YOUR TASK. All entries below must be written out verbatim, and the images must be dropped.

RECORDS TO PROCESS.
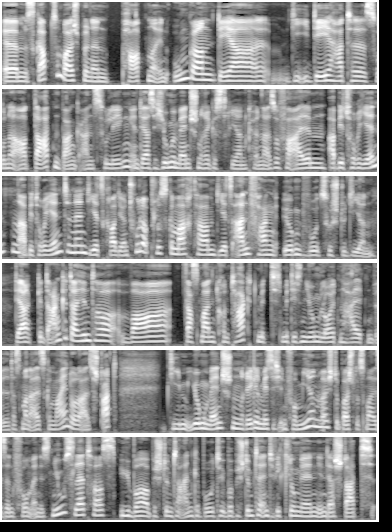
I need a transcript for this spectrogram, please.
Ähm, es gab zum Beispiel einen Partner in Ungarn, der die Idee hatte, so eine Art Datenbank anzulegen, in der sich junge Menschen registrieren können. Also vor allem Abiturienten, Abiturientinnen, die jetzt gerade ihren Schulabschluss gemacht haben, die jetzt anfangen, irgendwo zu studieren. Der Gedanke dahinter war, dass man Kontakt mit, mit diesen jungen Leuten halten will, dass man als Gemeinde oder als Stadt die jungen Menschen regelmäßig informieren möchte, beispielsweise in Form eines Newsletters über bestimmte Angebote, über bestimmte Entwicklungen in der Stadt,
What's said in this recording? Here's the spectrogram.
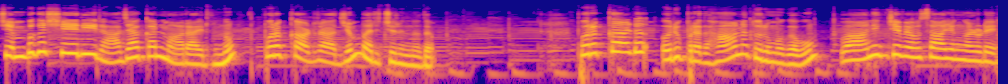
ചെമ്പകശ്ശേരി രാജാക്കന്മാരായിരുന്നു പുറക്കാട് രാജ്യം ഭരിച്ചിരുന്നത്. പുറക്കാട് ഒരു പ്രധാന തുറമുഖവും വാണിജ്യ വ്യവസായങ്ങളുടെ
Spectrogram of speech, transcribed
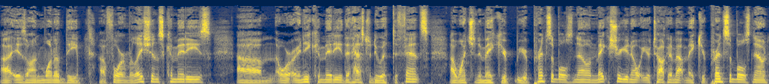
uh, is on one of the uh, foreign relations committees um, or any committee that has to do with defense. I want you to make your, your principles known. Make sure you know what you're talking about. Make your principles known.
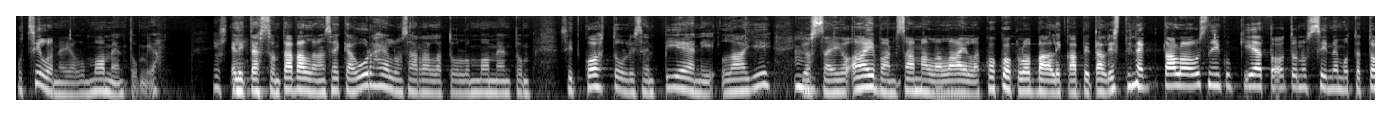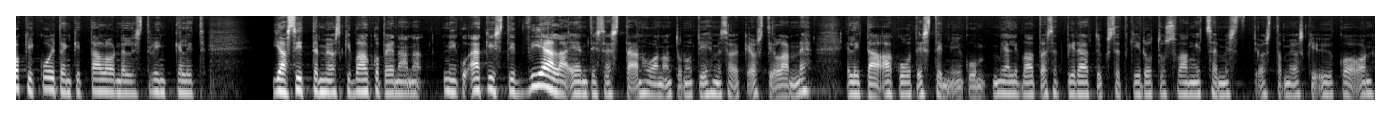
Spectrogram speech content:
mutta silloin ei ollut momentumia. Just Eli niin. tässä on tavallaan sekä urheilun saralla tullut momentum, sitten kohtuullisen pieni laji, mm. jossa ei ole aivan samalla lailla koko globaali kapitalistinen talous niin kuin kietoutunut sinne, mutta toki kuitenkin taloudelliset vinkkelit ja sitten myöskin valko niin kuin äkisti vielä entisestään huonontunut ihmisoikeustilanne, eli tämä akuutisti niin kuin mielivaltaiset pidätykset, kidutus, vangitsemista, joista myöskin YK on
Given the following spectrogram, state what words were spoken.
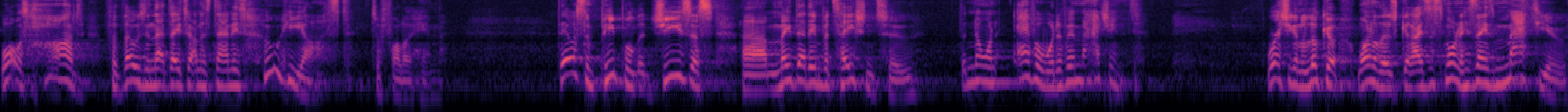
What was hard for those in that day to understand is who he asked to follow him. There were some people that Jesus uh, made that invitation to that no one ever would have imagined. We're actually going to look at one of those guys this morning. His name's Matthew.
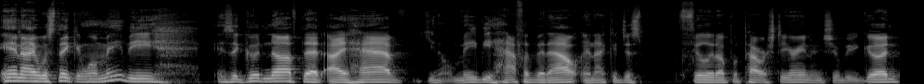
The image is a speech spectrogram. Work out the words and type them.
And I was thinking, well, maybe is it good enough that I have you know maybe half of it out, and I could just fill it up with power steering, and she'll be good.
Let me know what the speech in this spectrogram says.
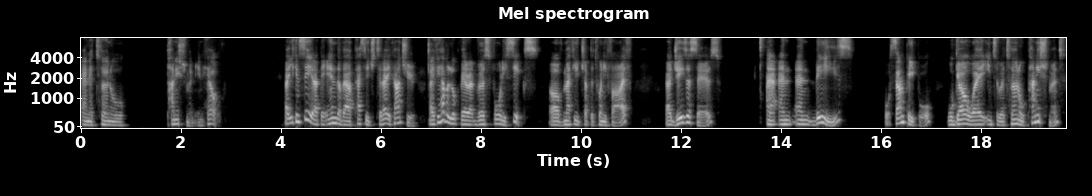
and eternal punishment in hell. Uh, you can see it at the end of our passage today, can't you? Uh, if you have a look there at verse 46 of Matthew chapter 25, uh, Jesus says, uh, and and these or some people will go away into eternal punishment,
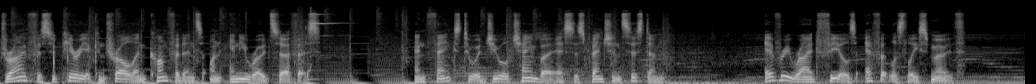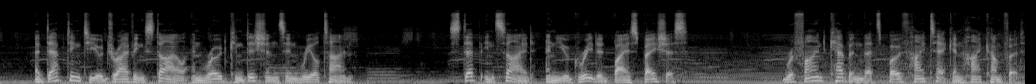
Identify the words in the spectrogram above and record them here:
Drive for superior control and confidence on any road surface. And thanks to a dual-chamber air suspension system, every ride feels effortlessly smooth, adapting to your driving style and road conditions in real time. Step inside and you're greeted by a spacious, refined cabin that's both high-tech and high comfort.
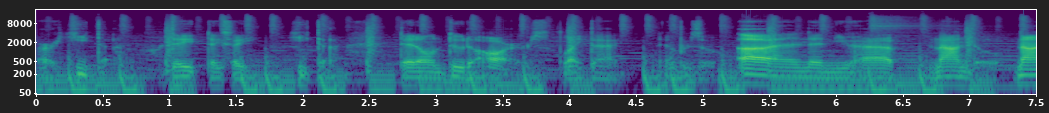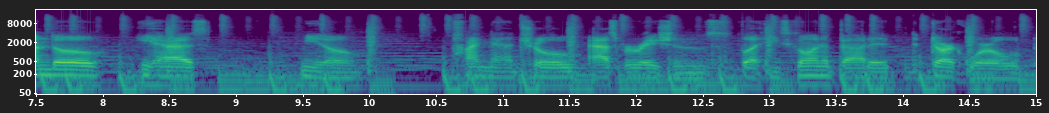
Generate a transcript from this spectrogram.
or Hita. They, they say Hita. They don't do the R's like that in Brazil. Uh, and then you have Nando. Nando, he has, you know, financial aspirations, but he's going about it the dark world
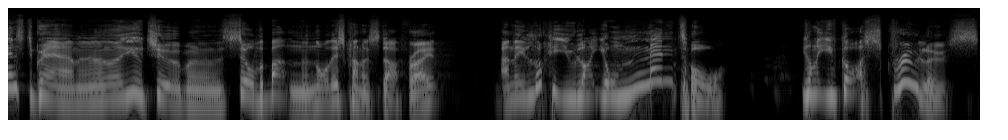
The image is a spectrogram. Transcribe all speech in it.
Instagram and uh, YouTube and silver button and all this kind of stuff, right? And they look at you like you're mental. You're like you've got a screw loose.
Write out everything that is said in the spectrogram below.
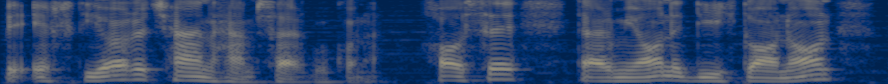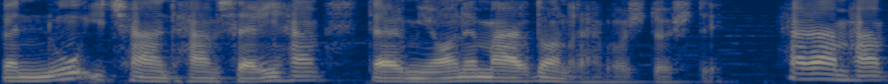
به اختیار چند همسر بکنن. خاصه در میان دیهگانان و نوعی چند همسری هم در میان مردان رواج داشته. حرم هم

REPLY.
I need a transcript for this spectrogram, please.
Ähm, es gab zum Beispiel einen Partner in Ungarn, der die Idee hatte, so eine Art Datenbank anzulegen, in der sich junge Menschen registrieren können. Also vor allem Abiturienten, Abiturientinnen, die jetzt gerade ihren Schulabschluss gemacht haben, die jetzt anfangen, irgendwo zu studieren. Der Gedanke dahinter war, dass man Kontakt mit, mit diesen jungen Leuten halten will, dass man als Gemeinde oder als Stadt die jungen Menschen regelmäßig informieren möchte, beispielsweise in Form eines Newsletters über bestimmte Angebote, über bestimmte Entwicklungen in der Stadt,
What's said in this recording? Here's the spectrogram.
ചെമ്പകശ്ശേരി രാജാക്കന്മാരായിരുന്നു പുറക്കാട് രാജ്യം ഭരിച്ചിരുന്നത്. പുറക്കാട് ഒരു പ്രധാന തുറമുഖവും വാണിജ്യ വ്യവസായങ്ങളുടെ
Spectrogram of speech, transcribed
uh, is on one of the uh, foreign relations committees um, or any committee that has to do with defense. I want you to make your, your principles known. Make sure you know what you're talking about. Make your principles known.
Spectrogram speech content:
mutta silloin ei ollut momentumia. Just Eli niin. tässä on tavallaan sekä urheilun saralla tullut momentum, sitten kohtuullisen pieni laji, mm. jossa ei ole aivan samalla lailla koko globaali kapitalistinen talous niin kuin kietoutunut sinne, mutta toki kuitenkin taloudelliset vinkkelit ja sitten myöskin valko niin kuin äkisti vielä entisestään huonontunut ihmisoikeustilanne, eli tämä akuutisti niin kuin mielivaltaiset pidätykset, kidutus, vangitsemista, joista myöskin YK on
Given the following spectrogram, state what words were spoken.
What was hard for those in that day to understand is who he asked to follow him. There were some people that Jesus uh, made that invitation to that no one ever would have imagined. We're actually going to look at one of those guys this morning. His name's Matthew.
The image is a speech spectrogram. Work out the words and type them.
And I was thinking, well, maybe is it good enough that I have you know maybe half of it out, and I could just fill it up with power steering, and she'll be good.
Let me know what the speech in this spectrogram says.
and eternal punishment in hell. Uh, you can see it at the end of our passage today, can't you? Uh, if you have a look there at verse 46 of Matthew chapter 25, uh, Jesus says, uh, and and these or some people will go away into eternal punishment,
Identify the words in the spectrogram above and record them here:
Drive for superior control and confidence on any road surface. And thanks to a dual-chamber air suspension system, every ride feels effortlessly smooth, adapting to your driving style and road conditions in real time. Step inside and you're greeted by a spacious, refined cabin that's both high-tech and high comfort.
Generate a transcript from this spectrogram.
or Hita. They, they say Hita. They don't do the R's like that in Brazil. Uh, and then you have Nando. Nando, he has, you know, financial aspirations, but he's going about it the dark world
The image is a spectrogram. Transcribe all speech in it.
Instagram and uh, YouTube and silver button and all this kind of stuff, right? And they look at you like you're mental. You're like you've got a screw loose.
Write out everything that is said in the spectrogram below.
به اختیار چند همسر بکنن. خاصه در میان دیهگانان و نوعی چند همسری هم در میان مردان رواج داشته. حرم هم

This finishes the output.